- _Raw data_:
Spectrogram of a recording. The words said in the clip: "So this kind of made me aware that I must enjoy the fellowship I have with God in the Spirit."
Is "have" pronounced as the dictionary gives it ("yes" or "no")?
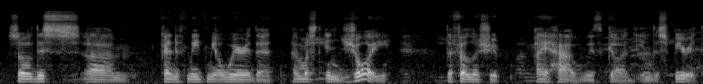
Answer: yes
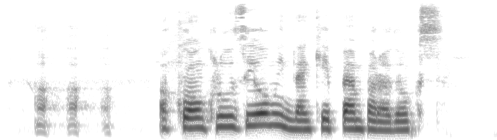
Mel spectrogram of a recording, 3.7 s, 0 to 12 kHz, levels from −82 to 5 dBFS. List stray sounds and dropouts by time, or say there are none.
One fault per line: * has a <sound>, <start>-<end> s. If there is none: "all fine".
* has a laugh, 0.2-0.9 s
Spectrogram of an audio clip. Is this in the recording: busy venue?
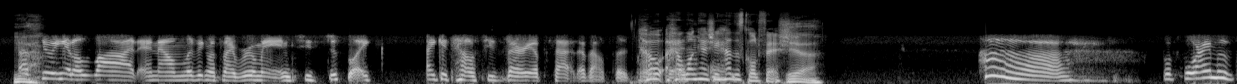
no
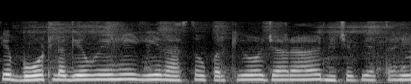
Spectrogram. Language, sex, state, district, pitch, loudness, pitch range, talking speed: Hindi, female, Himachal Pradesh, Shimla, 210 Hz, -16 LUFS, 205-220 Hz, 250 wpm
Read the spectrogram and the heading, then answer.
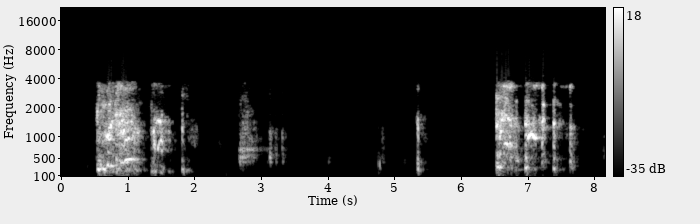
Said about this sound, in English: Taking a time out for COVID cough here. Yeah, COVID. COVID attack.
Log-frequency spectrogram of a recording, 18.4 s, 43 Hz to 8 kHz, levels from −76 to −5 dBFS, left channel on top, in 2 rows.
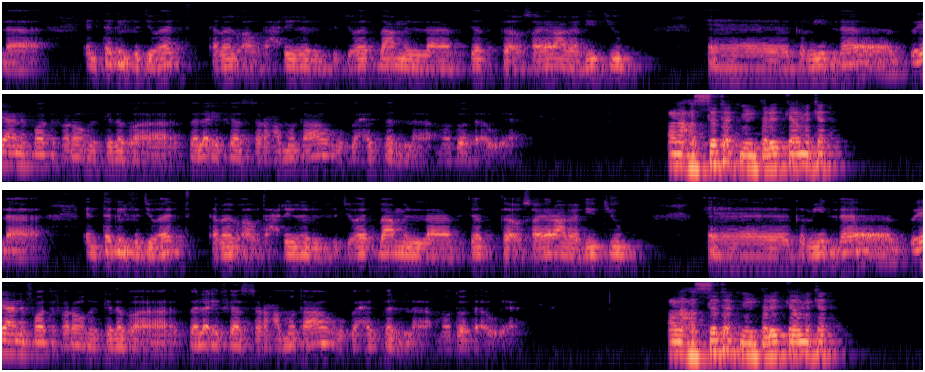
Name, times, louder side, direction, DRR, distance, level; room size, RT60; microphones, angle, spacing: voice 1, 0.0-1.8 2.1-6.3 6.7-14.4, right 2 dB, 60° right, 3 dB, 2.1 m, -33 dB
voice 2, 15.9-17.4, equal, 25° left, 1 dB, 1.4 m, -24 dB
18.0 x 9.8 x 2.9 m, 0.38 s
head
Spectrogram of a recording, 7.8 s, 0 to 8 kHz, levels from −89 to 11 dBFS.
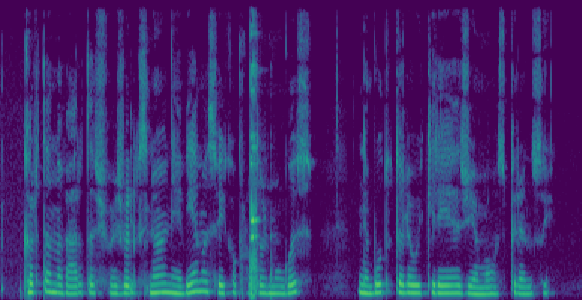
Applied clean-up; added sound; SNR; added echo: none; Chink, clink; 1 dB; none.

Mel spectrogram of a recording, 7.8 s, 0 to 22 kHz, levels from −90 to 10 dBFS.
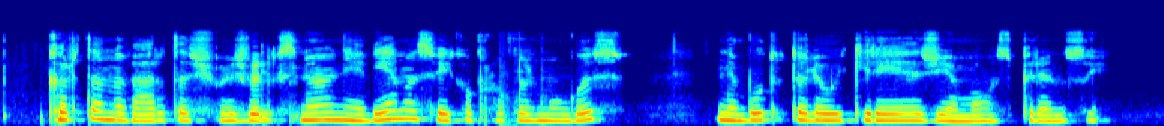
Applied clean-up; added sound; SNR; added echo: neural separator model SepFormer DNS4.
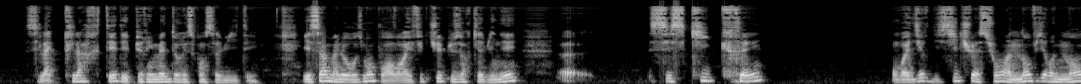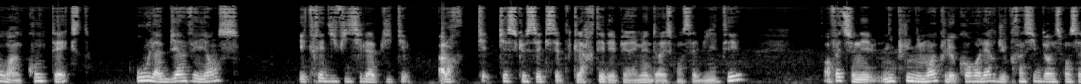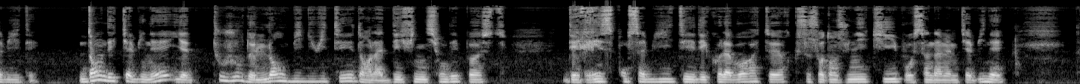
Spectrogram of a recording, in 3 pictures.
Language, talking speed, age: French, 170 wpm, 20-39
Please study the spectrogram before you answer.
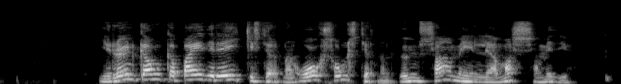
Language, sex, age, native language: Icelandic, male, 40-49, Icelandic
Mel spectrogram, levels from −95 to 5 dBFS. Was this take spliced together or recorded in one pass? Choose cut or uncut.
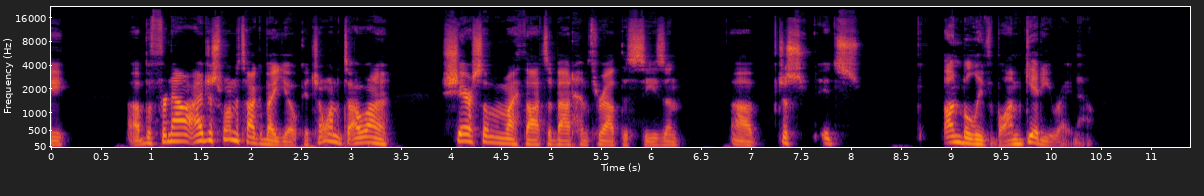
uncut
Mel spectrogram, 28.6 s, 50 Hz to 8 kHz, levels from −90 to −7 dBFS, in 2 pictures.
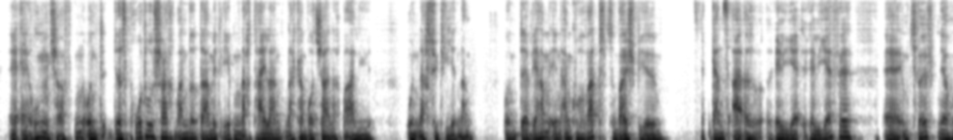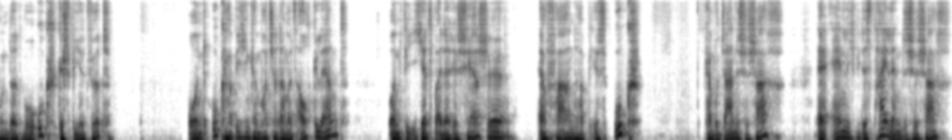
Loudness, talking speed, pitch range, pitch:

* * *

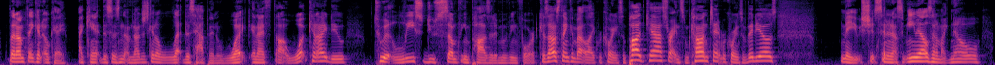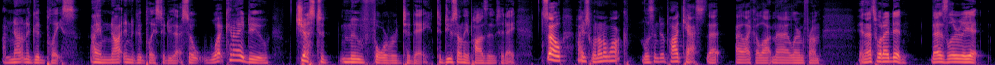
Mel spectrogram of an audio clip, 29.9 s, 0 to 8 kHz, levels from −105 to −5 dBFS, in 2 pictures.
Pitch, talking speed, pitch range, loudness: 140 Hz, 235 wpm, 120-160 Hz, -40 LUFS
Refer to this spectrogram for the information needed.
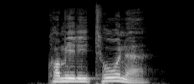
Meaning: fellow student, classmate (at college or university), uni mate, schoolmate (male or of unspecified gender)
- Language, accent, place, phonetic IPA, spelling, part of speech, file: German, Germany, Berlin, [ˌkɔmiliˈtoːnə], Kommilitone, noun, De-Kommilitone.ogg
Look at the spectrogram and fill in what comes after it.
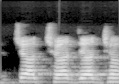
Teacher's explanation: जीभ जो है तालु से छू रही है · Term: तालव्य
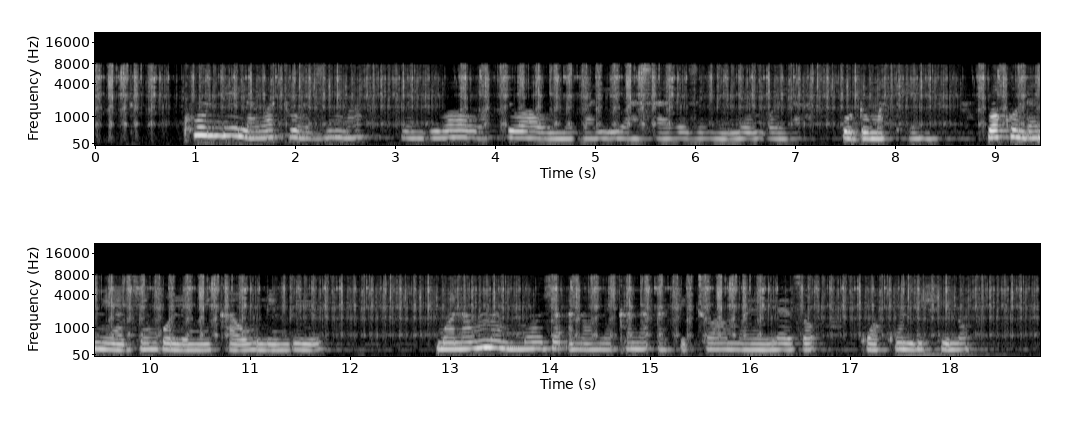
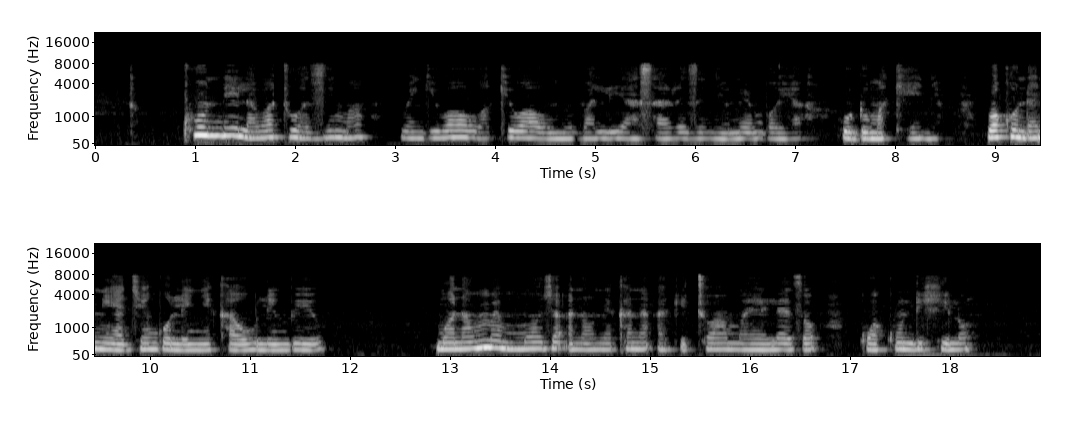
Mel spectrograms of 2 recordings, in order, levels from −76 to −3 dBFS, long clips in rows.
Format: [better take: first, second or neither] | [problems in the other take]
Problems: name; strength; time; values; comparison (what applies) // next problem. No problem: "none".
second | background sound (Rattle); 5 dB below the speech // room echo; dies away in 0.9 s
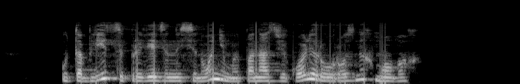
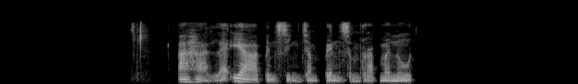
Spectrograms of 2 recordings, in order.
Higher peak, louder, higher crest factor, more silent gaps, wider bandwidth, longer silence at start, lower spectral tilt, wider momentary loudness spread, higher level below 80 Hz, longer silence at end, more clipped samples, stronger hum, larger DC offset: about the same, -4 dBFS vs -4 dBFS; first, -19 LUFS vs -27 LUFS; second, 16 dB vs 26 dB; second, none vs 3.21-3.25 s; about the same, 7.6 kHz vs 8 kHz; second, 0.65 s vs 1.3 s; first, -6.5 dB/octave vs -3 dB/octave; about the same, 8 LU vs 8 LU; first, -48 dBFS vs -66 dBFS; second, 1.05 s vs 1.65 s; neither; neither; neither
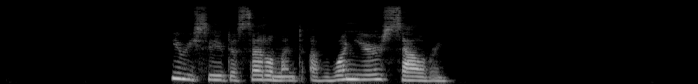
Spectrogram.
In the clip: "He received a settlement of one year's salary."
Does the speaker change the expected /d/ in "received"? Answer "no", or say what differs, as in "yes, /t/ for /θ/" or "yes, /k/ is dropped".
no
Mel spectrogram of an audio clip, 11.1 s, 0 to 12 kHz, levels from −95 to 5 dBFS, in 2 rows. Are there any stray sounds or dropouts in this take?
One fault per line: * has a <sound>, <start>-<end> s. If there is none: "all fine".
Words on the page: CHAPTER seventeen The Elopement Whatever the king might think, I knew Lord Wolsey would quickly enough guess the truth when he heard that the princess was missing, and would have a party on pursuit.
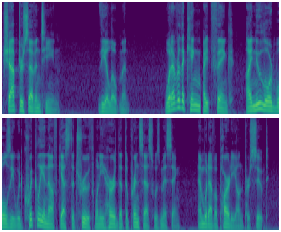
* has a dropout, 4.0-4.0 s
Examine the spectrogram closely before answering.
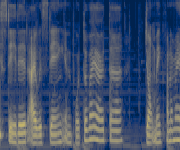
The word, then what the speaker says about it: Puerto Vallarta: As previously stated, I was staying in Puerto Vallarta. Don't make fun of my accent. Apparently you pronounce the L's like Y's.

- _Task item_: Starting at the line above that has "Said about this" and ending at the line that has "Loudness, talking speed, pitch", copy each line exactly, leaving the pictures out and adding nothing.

- _Your solution_:
Said about this sound, in English: Taking a time out for COVID cough here. Yeah, COVID. COVID attack.
Log-frequency spectrogram of a recording, 18.4 s, 43 Hz to 8 kHz, levels from −76 to −5 dBFS, left channel on top, in 2 rows.
Name, times, louder side, direction, DRR, distance, level; room size, RT60; microphones, angle, spacing: voice 1, 0.0-1.8 2.1-6.3 6.7-14.4, right 2 dB, 60° right, 3 dB, 2.1 m, -33 dB
voice 2, 15.9-17.4, equal, 25° left, 1 dB, 1.4 m, -24 dB
18.0 x 9.8 x 2.9 m, 0.38 s
head
Spectrogram of a recording, 7.8 s, 0 to 8 kHz, levels from −89 to 11 dBFS.
Applied clean-up; added sound; SNR; added echo: none; Chink, clink; 1 dB; none.

Mel spectrogram of a recording, 7.8 s, 0 to 22 kHz, levels from −90 to 10 dBFS.
Applied clean-up; added sound; SNR; added echo: neural separator model SepFormer DNS4.
Spectrogram of a recording, in 3 pictures.
Language, talking speed, age: French, 170 wpm, 20-39
Please study the spectrogram before you answer.
Language, sex, age, native language: Icelandic, male, 40-49, Icelandic
Mel spectrogram, levels from −95 to 5 dBFS. Was this take spliced together or recorded in one pass? Choose cut or uncut.
uncut
Mel spectrogram, 28.6 s, 50 Hz to 8 kHz, levels from −90 to −7 dBFS, in 2 pictures.
Loudness, talking speed, pitch range, pitch:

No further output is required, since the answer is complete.